Australia bowling legend Brett Lee has voiced his doubts about his country's rotation policy, saying he felt it gave players easy caps and that people should play if they were in good form.
Lee, who retired from the international game in July 2012 after 76 Tests and 221 ODIs, was commenting on the side that played against Sri Lanka in Melbourne, which featured three debutants and a new skipper in George Bailey.
The media had suggested that the side, which won by 107 runs at the MCG, incidentally, was a second-string team, which Bailey took offense to. But Lee seemed to suggest the same thing, as they were without a number of senior players.
The retired fast bowler said: "I believe, and I'm a bit old school, that you've got to earn your right to play for Australia.

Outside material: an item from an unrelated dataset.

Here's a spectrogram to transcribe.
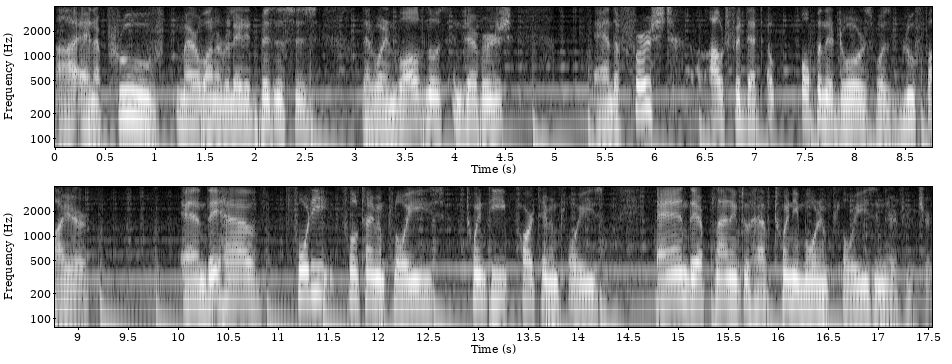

"You don't want to breed a culture where you're looking over your shoulder every time -- who's out this week? Who's getting rested? Who's coming in because there are four or five guys waiting to take my spot?.
"On the one hand I think it's great that everybody's getting an opportunity. But also, if I'm a paying member of the public, I want to see Australia's number one side. What is that side? I don't know, no one knows."
Lee added of the science behind the rotation decisions: "It's all speculation, there is no proven stats as to a certain amount of balls you can bowl.
"People are getting rested on what if someone gets injured. I just don't reckon you can do that, you can't have a what if sort of policy."